Brisket has a long history in the United States. Brisket is the meat of choice for slow smoking barbecue in Texas, and is often considered the "National Dish of Texas".
In Britain, it is generally not smoked, but is one of a number of low-cost cuts which historically may have been boiled with root vegetables and mild spices, or cooked very slowly in a lidded casserole dish with gravy. The dish, known as a pot roast in the United States, but more commonly as braised or stewed beef in Britain, is often accompanied by root and tuber vegetables; for example, boiled beef and carrots (as mentioned in the song of the same name) is a well-known traditional dish emblematic of working class cockney culture. Good results may also be achieved in a slow cooker. Cooked brisket, being boneless, carves well after refrigeration, and is a versatile, cheaper cut.
In Germany, brisket is braised in dark beer and cooked with celery, carrots, onions, bay leaves and a small bundle of thyme.
In traditional Jewish cooking, brisket is most often braised as a pot roast, especially as a holiday main course, usually served at Rosh Hashanah, Passover and on the Sabbath. For reasons of economics and kashrut, it was historically one of the more popular cuts of beef among Ashkenazi Jews. Brisket is also the most popular cut for corned beef, which can be further spiced and smoked to make pastrami. The Jewish community in Montreal also makes Montreal-style smoked meat, a close relative of pastrami, from brisket.
In Hong Kong, it is cooked with spices over low heat until tender, and is commonly served with noodles in soup or curry.
In Korean cuisine, traditionally it is first boiled at low temperature with aromatic vegetables, then pressed with a heavy object in a container full of a soy sauce-based marinade. The ensuing preserved meat is served in match-length strips as an accompaniment (banchan) to a meal. This is called jang jorim. Brisket is also the main ingredient in a spicy soup called yuk ke jang, part of the class of soups that are complete meals in Korean cuisine. Nowadays, it is also popular to cook thin slices of it quickly over a hot plate.
In Thai cuisine, it is used to prepare suea rong hai, a popular grilled dish originally from Isan in northeastern Thailand.
In New Zealand cuisine, it is used in a boil-up. Boiled in seasoned water with green vegetables and potatoes, it is popular amongst Maori people.
It is a common cut of meat used in Vietnamese phở soup.
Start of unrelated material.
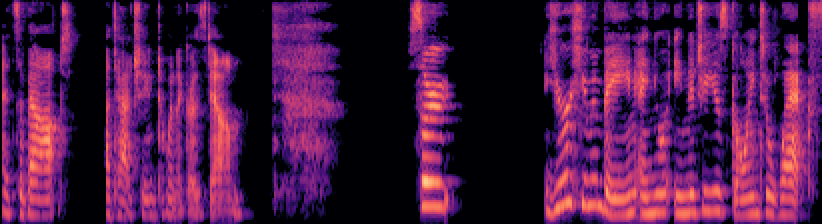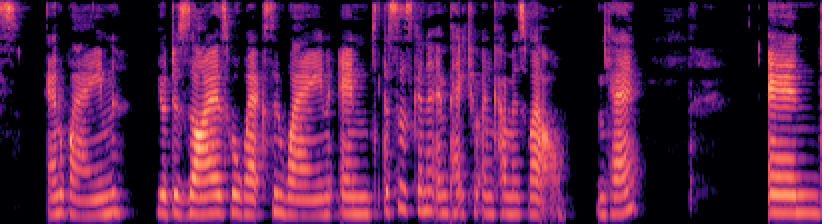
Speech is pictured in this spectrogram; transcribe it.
It's about attaching to when it goes down. So, you're a human being and your energy is going to wax and wane. Your desires will wax and wane, and this is going to impact your income as well. Okay? And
In Italian cuisine, brisket is used to prepare bollito misto, a typical Northern Italy recipe.
On the Indian subcontinent, it is used in nihari, a popular dish.
In Mexican cuisine, brisket is used to prepare suadero tacos.
Is brisket a good cut of meat?
Is Brisket a Good Cut of Meat? Brisket is one of the best slow-cooking barbecue meats. It has an unbeatable combination of flavor and tenderness when cooked properly.
How many briskets are on a cow?
The Brisket primal comes from the breast section of the steer - on a steer carcass there are two briskets, one from each half carcass. At retail, this concept can be confusing because a single brisket is made up of two muscles - the flat and the point; At retail, these muscles are often separated.
Do all cows have a brisket?
Brisket comes from beef (cows or steers aged 2-years and up) or veal (milk-fed beef calves aged 2 to 4 months). If you're looking at the animal side-on, it's the area right above the front leg. Front on, it's the area between the front legs. This is called the breast, (lower) chest, or pectorals.
Is there another name for brisket meat?
Brisket refers to a primal cut and has just one name. When divided up by its two main muscles, the point and the flat, each part has its own name. After the brisket is brined, cured, or roasted, it becomes corned beef, pastrami, pot roast, pho, and more.